ACTIVITY: For this exercise, output exactly and only the lines running from the one with "Put the speech" through the final line of the data below, without pictures.

THE INPUT:
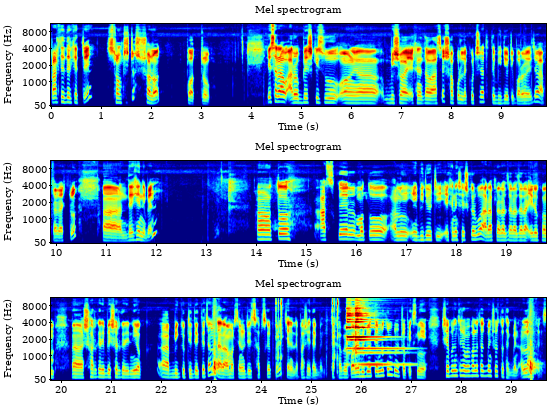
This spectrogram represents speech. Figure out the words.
প্রার্থীদের ক্ষেত্রে সংশ্লিষ্ট সনদপত্র। এছাড়াও আরও বেশ কিছু বিষয় এখানে দেওয়া আছে। সব উল্লেখ করছি না, তাতে ভিডিওটি বড় হয়ে যাবে, আপনারা একটু দেখে নেবেন। তো আজকের মতো আমি এই ভিডিওটি এখানে শেষ করব। আর আপনারা যারা যারা এরকম সরকারি, বেসরকারি নিয়োগ বিজ্ঞপ্তি দেখতে চান, তারা আমার চ্যানেলটি সাবস্ক্রাইব করে চ্যানেলের পাশেই থাকবেন। দেখা হবে পরের ভিডিওতে নতুন কোনো টপিকস নিয়ে। সে পর্যন্ত সবাই ভালো থাকবেন, সুস্থ থাকবেন। আল্লাহ হাফেজ।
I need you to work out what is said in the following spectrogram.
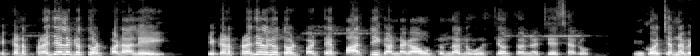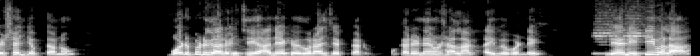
ఇక్కడ ప్రజలకు తోడ్పడాలి. ఇక్కడ ప్రజలకు తోడ్పడితే పార్టీకి అండగా ఉంటుందన్న ఉద్యమంతోనే చేశారు. ఇంకో చిన్న విషయం చెప్తాను. బోడిపూడి గారి నుంచి అనేక వివరాలు చెప్పారు. ఒక రెండు నిమిషాలు నాకు టైం ఇవ్వండి. నేను ఇటీవల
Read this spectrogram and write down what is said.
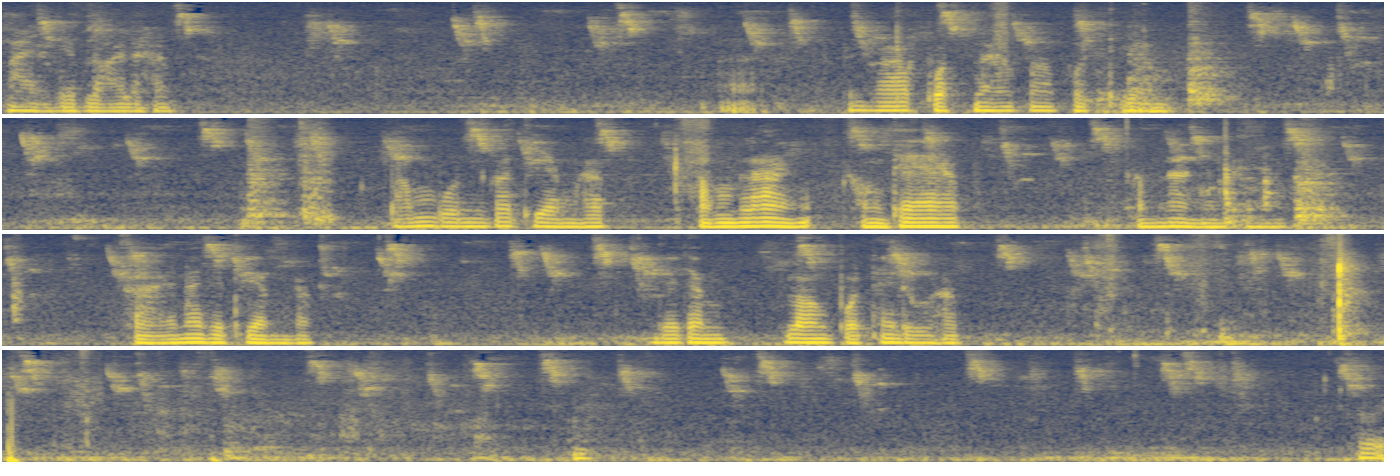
ไล่เรียบร้อยแล้วครับเป็นวาล์วปลดนะครับวาล์วปลดเทียม ปั๊มบน ก็เทียมครับปั๊มล่างของแท้ครับปั๊มล่างของแท้สายน่าจะเทียมครับ เดี๋ยวจะลองปลดให้ดูครับเฮ้ย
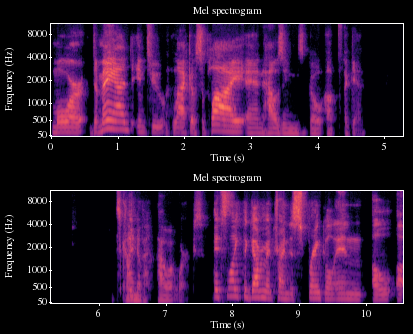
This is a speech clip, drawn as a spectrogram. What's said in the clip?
more demand into lack of supply and housings go up again. It's kind of how it works. It's like the government trying to sprinkle in a, a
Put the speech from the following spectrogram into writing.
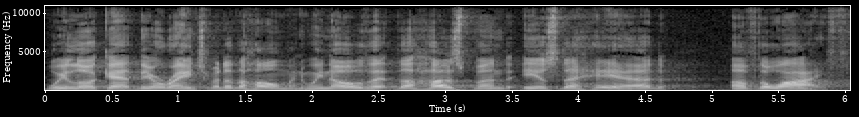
we look at the arrangement of the home and we know that the husband is the head of the wife.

EXPECTED ANSWER:
Put the speech from the following spectrogram into writing.
we look at the arrangement of the home and we know that the husband is the head of the wife.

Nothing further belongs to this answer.